===== Available data =====
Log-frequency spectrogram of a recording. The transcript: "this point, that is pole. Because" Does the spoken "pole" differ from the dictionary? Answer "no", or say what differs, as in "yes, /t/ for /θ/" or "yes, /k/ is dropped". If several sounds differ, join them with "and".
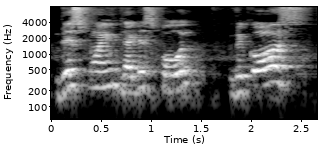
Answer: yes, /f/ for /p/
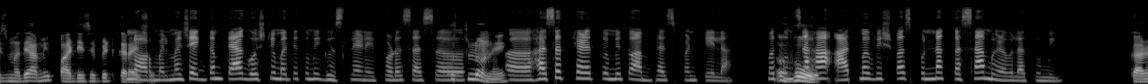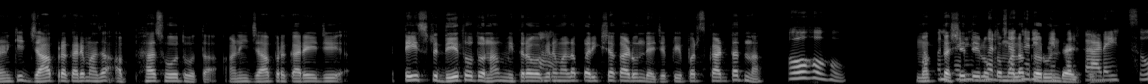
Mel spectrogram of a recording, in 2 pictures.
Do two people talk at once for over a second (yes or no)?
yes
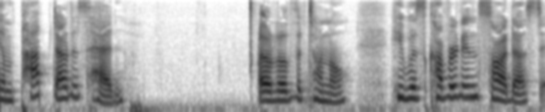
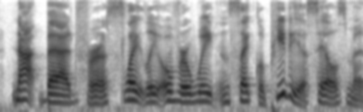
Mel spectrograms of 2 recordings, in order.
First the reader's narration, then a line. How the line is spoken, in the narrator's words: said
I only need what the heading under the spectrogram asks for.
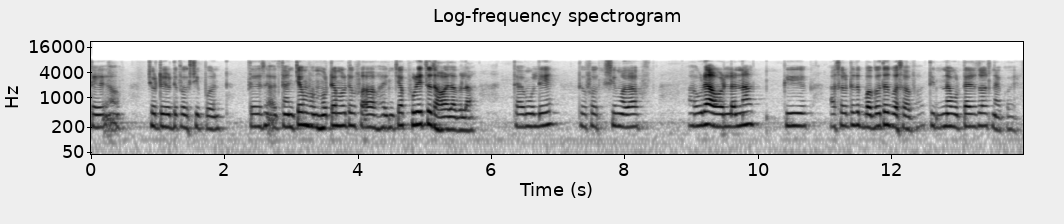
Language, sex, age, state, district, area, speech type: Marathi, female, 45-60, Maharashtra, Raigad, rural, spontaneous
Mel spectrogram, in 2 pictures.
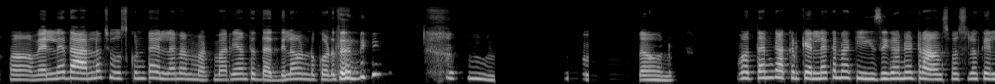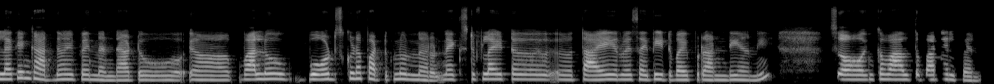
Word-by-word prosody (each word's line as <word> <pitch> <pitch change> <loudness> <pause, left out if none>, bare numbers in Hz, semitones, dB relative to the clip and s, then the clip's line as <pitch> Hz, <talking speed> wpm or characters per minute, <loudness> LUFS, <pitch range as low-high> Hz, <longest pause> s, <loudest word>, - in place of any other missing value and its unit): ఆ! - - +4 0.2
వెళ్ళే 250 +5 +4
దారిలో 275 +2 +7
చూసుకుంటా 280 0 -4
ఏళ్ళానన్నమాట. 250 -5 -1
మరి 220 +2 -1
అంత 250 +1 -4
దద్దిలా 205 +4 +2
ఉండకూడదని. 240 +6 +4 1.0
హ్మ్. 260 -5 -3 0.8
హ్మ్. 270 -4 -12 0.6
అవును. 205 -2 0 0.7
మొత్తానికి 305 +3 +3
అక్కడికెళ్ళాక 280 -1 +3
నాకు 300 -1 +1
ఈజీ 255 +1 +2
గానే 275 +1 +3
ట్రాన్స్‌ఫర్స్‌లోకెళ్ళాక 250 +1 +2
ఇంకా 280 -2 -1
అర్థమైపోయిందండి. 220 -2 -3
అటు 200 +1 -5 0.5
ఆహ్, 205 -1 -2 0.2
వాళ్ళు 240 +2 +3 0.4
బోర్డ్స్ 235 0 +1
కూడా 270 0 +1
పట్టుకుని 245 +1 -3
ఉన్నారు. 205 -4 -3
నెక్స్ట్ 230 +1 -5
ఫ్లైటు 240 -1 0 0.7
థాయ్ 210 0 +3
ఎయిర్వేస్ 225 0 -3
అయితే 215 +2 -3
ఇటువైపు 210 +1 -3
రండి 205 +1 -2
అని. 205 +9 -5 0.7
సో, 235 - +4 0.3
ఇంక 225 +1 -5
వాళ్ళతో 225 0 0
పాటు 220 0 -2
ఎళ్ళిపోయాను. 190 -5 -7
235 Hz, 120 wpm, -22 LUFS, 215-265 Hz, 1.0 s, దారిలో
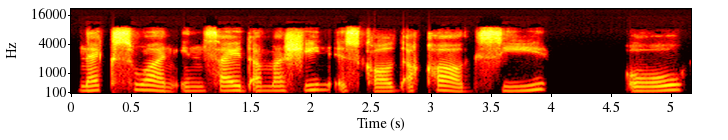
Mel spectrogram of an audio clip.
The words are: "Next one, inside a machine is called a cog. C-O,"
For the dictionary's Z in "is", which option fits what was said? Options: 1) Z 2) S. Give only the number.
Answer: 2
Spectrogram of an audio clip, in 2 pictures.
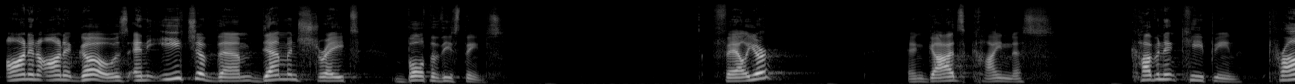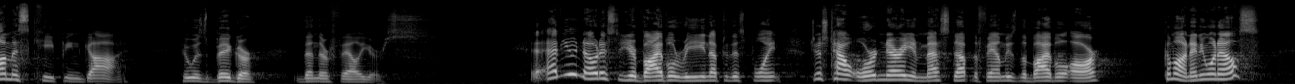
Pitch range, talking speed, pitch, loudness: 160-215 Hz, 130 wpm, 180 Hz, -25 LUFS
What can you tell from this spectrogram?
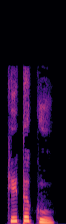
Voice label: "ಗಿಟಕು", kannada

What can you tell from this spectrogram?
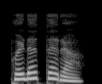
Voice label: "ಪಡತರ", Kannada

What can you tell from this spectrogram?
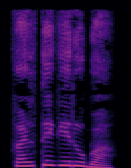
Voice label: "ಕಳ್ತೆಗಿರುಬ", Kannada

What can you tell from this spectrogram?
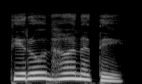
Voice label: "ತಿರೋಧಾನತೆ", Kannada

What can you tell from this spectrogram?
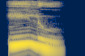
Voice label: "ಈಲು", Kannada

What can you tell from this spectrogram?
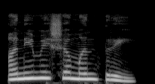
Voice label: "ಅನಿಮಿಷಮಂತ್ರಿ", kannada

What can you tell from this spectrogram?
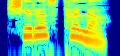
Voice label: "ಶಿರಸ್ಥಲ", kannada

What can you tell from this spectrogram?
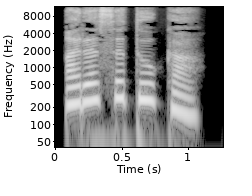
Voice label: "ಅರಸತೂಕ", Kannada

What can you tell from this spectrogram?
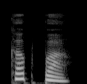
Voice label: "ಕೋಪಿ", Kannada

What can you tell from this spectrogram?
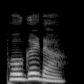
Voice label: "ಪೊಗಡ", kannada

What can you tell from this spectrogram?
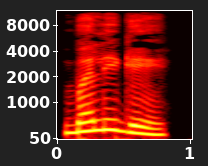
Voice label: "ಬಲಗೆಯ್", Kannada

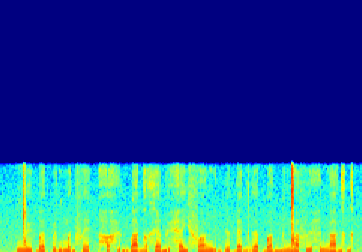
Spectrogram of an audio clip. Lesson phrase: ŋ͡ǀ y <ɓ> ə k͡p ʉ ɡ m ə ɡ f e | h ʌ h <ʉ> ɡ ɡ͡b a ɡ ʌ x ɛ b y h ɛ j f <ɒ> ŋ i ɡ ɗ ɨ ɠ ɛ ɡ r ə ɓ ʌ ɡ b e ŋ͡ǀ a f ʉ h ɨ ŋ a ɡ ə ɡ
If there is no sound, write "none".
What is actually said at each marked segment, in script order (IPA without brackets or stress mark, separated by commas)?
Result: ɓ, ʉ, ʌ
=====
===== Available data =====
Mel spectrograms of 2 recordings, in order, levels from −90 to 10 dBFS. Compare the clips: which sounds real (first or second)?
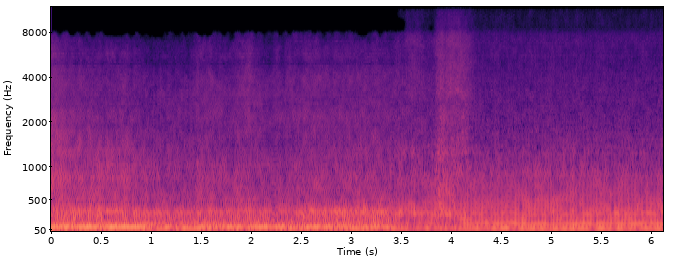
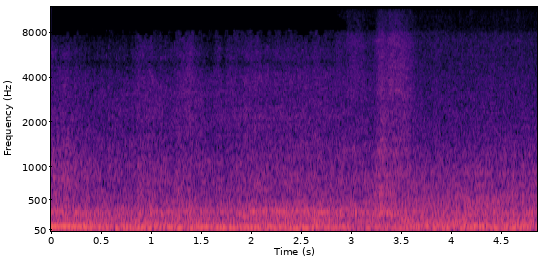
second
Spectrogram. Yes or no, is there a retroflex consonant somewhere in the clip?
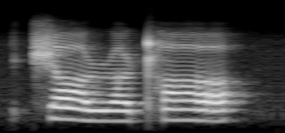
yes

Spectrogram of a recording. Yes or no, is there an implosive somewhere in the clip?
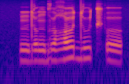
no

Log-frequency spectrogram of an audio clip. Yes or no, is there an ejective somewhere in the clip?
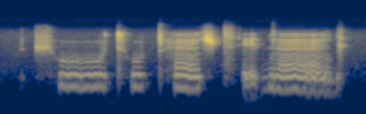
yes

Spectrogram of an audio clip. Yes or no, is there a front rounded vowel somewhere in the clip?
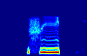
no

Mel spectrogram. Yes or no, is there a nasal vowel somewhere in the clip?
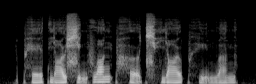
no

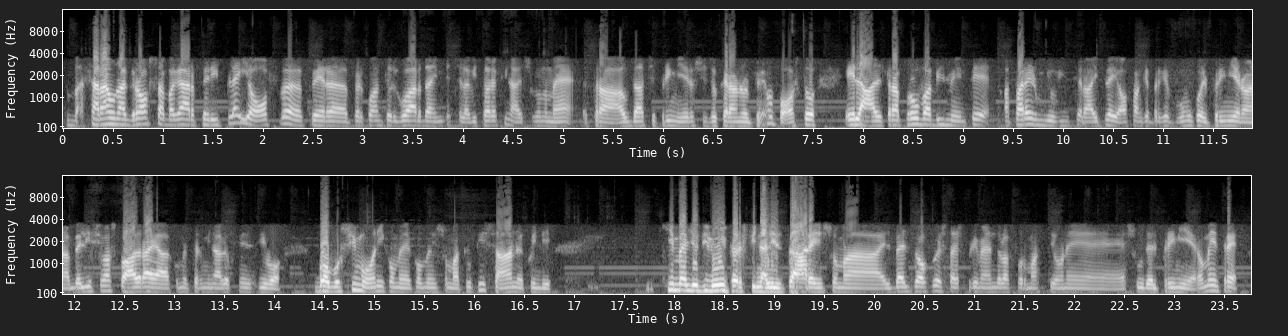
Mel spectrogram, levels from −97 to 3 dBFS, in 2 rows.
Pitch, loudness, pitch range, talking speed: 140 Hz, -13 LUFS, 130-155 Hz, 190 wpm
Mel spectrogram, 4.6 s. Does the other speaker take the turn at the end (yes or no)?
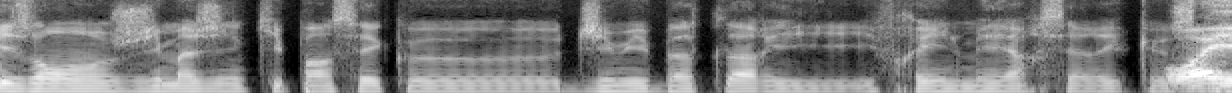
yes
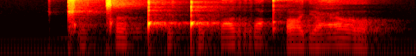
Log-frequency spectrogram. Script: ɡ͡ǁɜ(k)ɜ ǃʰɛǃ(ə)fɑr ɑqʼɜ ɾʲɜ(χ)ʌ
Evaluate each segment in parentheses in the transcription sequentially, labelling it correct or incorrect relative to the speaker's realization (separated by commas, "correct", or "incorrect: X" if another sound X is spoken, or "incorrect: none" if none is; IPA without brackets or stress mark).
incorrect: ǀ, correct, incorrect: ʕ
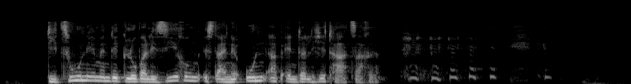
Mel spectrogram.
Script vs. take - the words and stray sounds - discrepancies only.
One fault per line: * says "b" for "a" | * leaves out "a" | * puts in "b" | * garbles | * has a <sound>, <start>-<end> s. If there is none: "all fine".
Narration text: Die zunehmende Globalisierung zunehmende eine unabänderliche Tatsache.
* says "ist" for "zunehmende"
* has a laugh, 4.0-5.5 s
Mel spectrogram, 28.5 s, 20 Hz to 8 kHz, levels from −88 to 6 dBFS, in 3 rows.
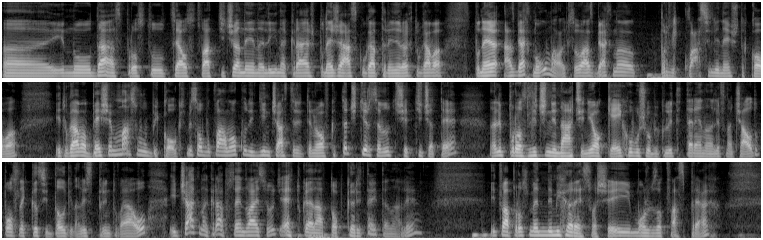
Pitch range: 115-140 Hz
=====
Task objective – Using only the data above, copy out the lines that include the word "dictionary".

Solution for this exercise –
Log-frequency spectrogram of a recording. The transcript: "this point, that is pole. Because" Does the spoken "pole" differ from the dictionary? Answer "no", or say what differs, as in "yes, /t/ for /θ/" or "yes, /k/ is dropped". If several sounds differ, join them with "and".
For the dictionary's Z in "is", which option fits what was said? Options: 1) Z 2) S. Give only the number.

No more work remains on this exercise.